▸ **INFORMATION GIVEN**
%%
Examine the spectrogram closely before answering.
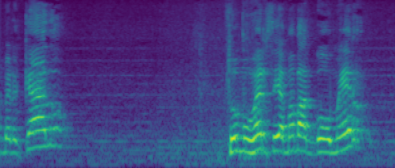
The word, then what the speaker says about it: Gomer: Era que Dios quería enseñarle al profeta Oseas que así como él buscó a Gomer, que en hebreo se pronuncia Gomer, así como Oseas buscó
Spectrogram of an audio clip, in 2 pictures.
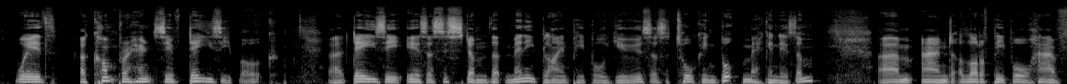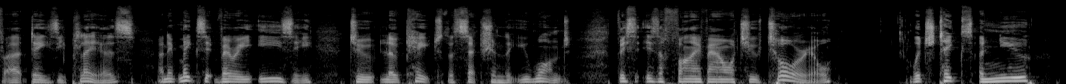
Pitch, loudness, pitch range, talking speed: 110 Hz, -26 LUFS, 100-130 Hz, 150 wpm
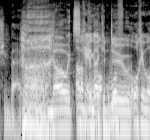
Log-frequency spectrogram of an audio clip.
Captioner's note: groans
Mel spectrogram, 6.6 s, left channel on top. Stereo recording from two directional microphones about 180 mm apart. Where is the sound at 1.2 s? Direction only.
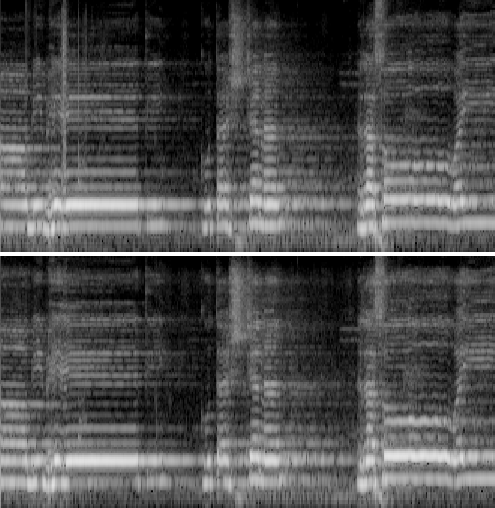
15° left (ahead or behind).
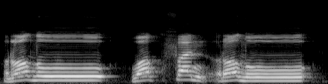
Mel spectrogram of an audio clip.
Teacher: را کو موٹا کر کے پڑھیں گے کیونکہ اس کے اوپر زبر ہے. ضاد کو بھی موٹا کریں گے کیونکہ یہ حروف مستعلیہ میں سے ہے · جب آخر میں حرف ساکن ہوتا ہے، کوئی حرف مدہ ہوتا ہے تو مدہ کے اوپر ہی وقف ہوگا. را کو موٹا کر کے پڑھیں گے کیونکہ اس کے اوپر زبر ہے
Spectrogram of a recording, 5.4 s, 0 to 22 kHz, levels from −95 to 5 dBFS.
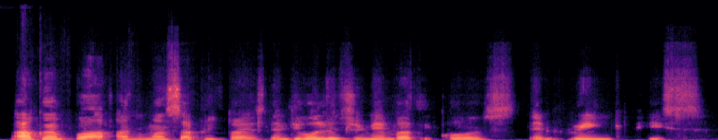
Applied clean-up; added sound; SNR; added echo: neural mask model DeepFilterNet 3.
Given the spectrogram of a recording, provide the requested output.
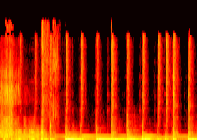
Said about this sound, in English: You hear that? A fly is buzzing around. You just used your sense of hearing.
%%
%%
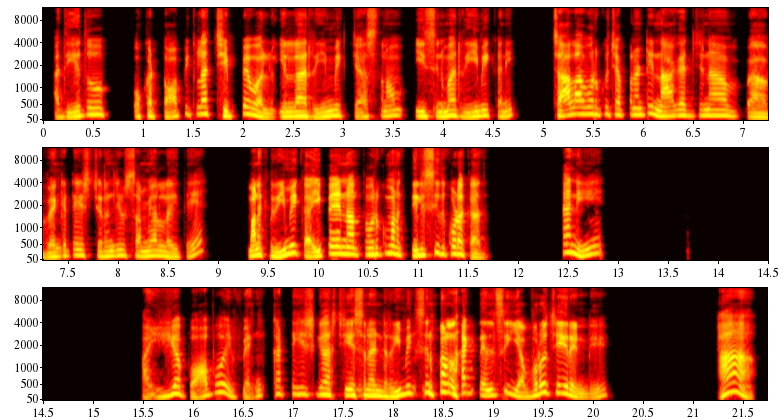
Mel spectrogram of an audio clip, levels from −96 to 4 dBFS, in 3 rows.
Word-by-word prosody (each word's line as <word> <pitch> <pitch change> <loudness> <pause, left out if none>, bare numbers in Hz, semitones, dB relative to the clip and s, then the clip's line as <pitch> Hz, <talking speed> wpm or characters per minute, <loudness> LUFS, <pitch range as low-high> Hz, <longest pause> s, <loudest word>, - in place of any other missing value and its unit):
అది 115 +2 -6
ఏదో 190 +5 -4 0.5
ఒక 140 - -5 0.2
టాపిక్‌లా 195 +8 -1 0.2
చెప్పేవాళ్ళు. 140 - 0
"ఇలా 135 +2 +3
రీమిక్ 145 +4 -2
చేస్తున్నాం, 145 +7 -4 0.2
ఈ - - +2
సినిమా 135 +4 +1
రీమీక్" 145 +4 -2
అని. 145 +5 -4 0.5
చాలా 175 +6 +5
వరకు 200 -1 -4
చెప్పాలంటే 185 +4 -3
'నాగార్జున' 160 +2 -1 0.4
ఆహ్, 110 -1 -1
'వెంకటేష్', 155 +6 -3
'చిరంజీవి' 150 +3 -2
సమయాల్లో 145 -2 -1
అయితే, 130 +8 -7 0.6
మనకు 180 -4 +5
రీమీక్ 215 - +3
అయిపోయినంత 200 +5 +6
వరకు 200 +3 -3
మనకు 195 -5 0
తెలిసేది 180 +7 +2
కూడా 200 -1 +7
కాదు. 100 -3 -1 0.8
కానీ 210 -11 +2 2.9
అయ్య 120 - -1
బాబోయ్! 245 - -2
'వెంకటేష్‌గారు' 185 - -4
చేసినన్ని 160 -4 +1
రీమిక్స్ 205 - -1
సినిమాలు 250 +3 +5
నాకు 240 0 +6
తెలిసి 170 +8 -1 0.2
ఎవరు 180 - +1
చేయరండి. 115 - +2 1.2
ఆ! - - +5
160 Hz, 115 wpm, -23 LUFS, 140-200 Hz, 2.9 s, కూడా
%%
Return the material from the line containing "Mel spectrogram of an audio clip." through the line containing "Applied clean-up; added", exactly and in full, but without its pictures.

Mel spectrogram of an audio clip.
Teacher: را کو موٹا کر کے پڑھیں گے کیونکہ اس کے اوپر زبر ہے. ضاد کو بھی موٹا کریں گے کیونکہ یہ حروف مستعلیہ میں سے ہے · جب آخر میں حرف ساکن ہوتا ہے، کوئی حرف مدہ ہوتا ہے تو مدہ کے اوپر ہی وقف ہوگا. را کو موٹا کر کے پڑھیں گے کیونکہ اس کے اوپر زبر ہے
Spectrogram of a recording, 5.4 s, 0 to 22 kHz, levels from −95 to 5 dBFS.
Applied clean-up; added sound; SNR; added echo: neural mask model DeepFilterNet 3.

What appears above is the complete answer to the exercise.